Although it’s still unclear what the reasons behind the shut down are, Hackulous claims on its website that it’s mostly due to stagnant forums and the difficulty to moderate them. Although I never hang out in the forums, I find it hard to believe that there was little activity in there, especially given the notoriety of Hackulous in the piracy world…
Back in September, a Chinese court sided with China Publishing House in an infringement lawsuit against Apple, and ordered the iPad-maker to pay about $83,000 in damages. The publisher claimed Apple allowed an application into its App Store that contained large chunks if its Encyclopedia of China works without the proper licensing.

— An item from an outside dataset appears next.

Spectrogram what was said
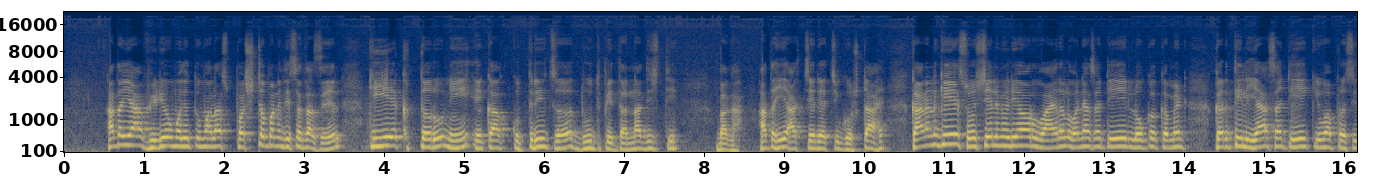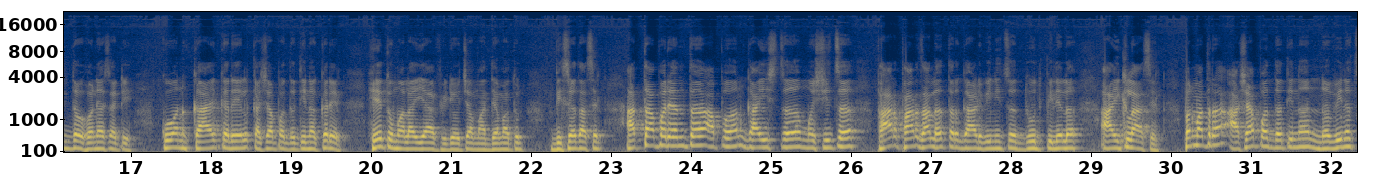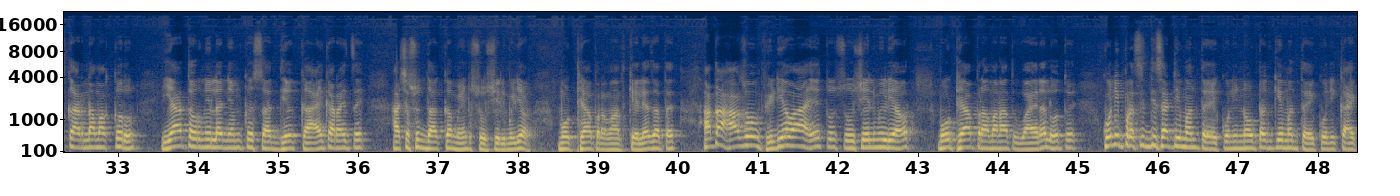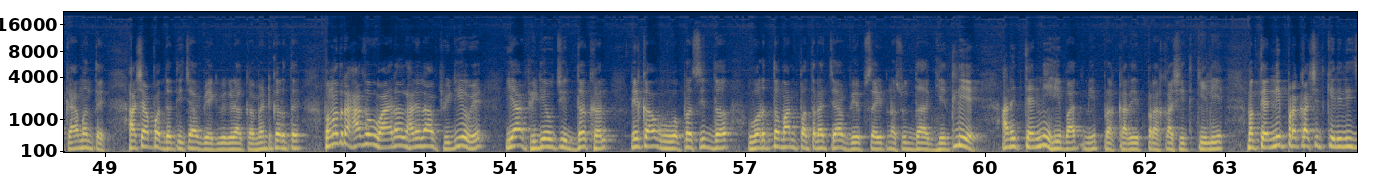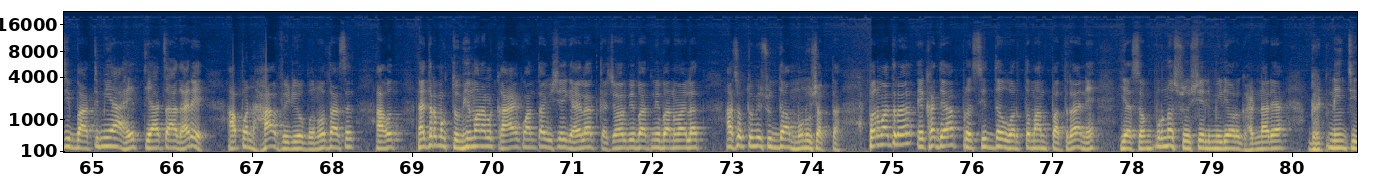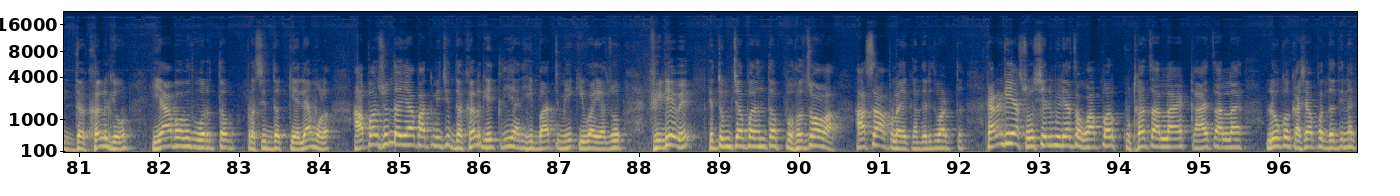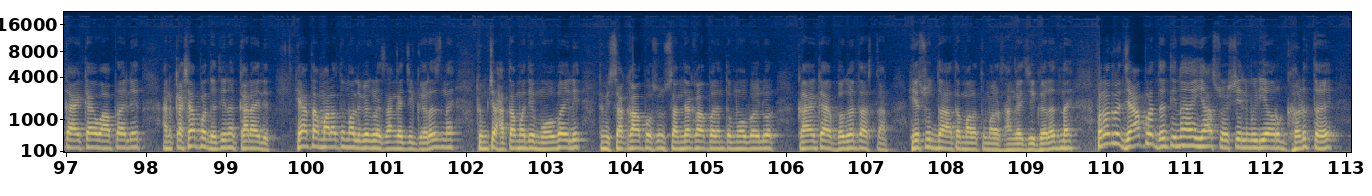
आता या व्हिडिओमध्ये तुम्हाला स्पष्टपणे दिसत असेल की एक तरुणी एका कुत्रीचं दूध पिताना दिसते. बघा आता ही आश्चर्याची गोष्ट आहे. कारण की सोशल मीडियावर व्हायरल होण्यासाठी लोक कमेंट करतील यासाठी किंवा प्रसिद्ध होण्यासाठी कोण काय करेल कशा पद्धतीनं करेल? हे तुम्हाला या व्हिडिओच्या माध्यमातून दिसत असेल. आत्तापर्यंत आपण गाईचं म्हशीचं फार फार झालं तर गाढविणीचं दूध पिलेलं ऐकलं असेल. पण मात्र अशा पद्धतीनं नवीनच कारनामा करून या तरुणीला नेमकं साध्य काय करायचं आहे अशासुद्धा कमेंट सोशल मीडियावर मोठ्या प्रमाणात केल्या जात आहेत. आता हा जो व्हिडिओ आहे तो सोशल मीडियावर मोठ्या प्रमाणात व्हायरल होतोय. कोणी प्रसिद्धीसाठी म्हणतंय कोणी नौटंकी म्हणतंय कोणी काय काय म्हणतंय अशा पद्धतीच्या वेगवेगळ्या कमेंट करतंय. पण मात्र हा जो व्हायरल झालेला व्हिडिओ आहे या व्हिडिओची दखल एका व- प्रसिद्ध वर्तमानपत्राच्या वेबसाईटनं सुद्धा घेतली आहे. आणि त्यांनी ही बातमी प्रकारित प्रकाशित केली आहे. मग त्यांनी प्रकाशित केलेली जी बातमी आहे त्याच आधारे आपण हा व्हिडिओ बनवत असत आहोत. नाहीतर मग तुम्ही म्हणाल काय कोणता विषय घ्यायलात कशावर बी बातमी बनवायलात? असं तुम्ही सुद्धा म्हणू शकता. पण मात्र एखाद्या प्रसिद्ध वर्तमानपत्राने या संपूर्ण सोशल मीडियावर घडणाऱ्या घटनेची दखल घेऊन याबाबत वर्त प्रसिद्ध केल्यामुळं आपण सुद्धा या बातमीची दखल घेतली आणि ही बातमी किंवा या जो व्हिडिओ आहे हे तुमच्यापर्यंत पोहोचवावा असं आपलं एकंदरीत वाटतं. कारण की या सोशल मीडियाचा वापर कुठं चालला आहे काय चालला आहे लोक कशा पद्धतीनं काय काय वापरायलेत आणि कशा पद्धतीनं करायलेत हे आता मला तुम्हाला वेगळं सांगायची गरज नाही. तुमच्या हातामध्ये मोबाईल आहे तुम्ही सकाळपासून संध्याकाळपर्यंत मोबाईलवर काय काय बघत असता हे सुद्धा आता मला तुम्हाला सांगायची गरज नाही. परंतु ज्या पद्धतीनं या सोशल मीडियावर घडतं आहे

Naturally, Apple is now appealing the decision. And what the court decides from here could have some major consequences for the Cupertino company…
I’m not trying to pile on after my post about i0n1c, but my friend and iOS developer Filippo Bigarella just posted some stunning evidence as to how bad piracy is within the community.
Bigarella is the mind behind such tweaks as Springtomize 2 and CleverPin, and he’s clearly one of the most talented and dedicated developers in the community. Hence, it’s sad to learn that his hard work is taken for granted by so many people. His latest tweak, Springtomize 2, has an audacious 92% piracy rate!
And you wonder why people like i0n1c point to the piracy problem within the community?
App piracy is something which is a real problem for many iOS developers, especially the smaller, independent ones. Things don’t get much easier for the big guys, either.
Rovio, the people behind Angry Birds, also suffer from a spot of piracy, and not just of the app variety, either. All sorts of merchandise is being made and sold in Asia, with Rovio getting nothing by way of monetary compensation. But that doesn’t seem to bother Rovio’s CEO Mikael Hed.
In fact, he seems to be surprisingly happy about it…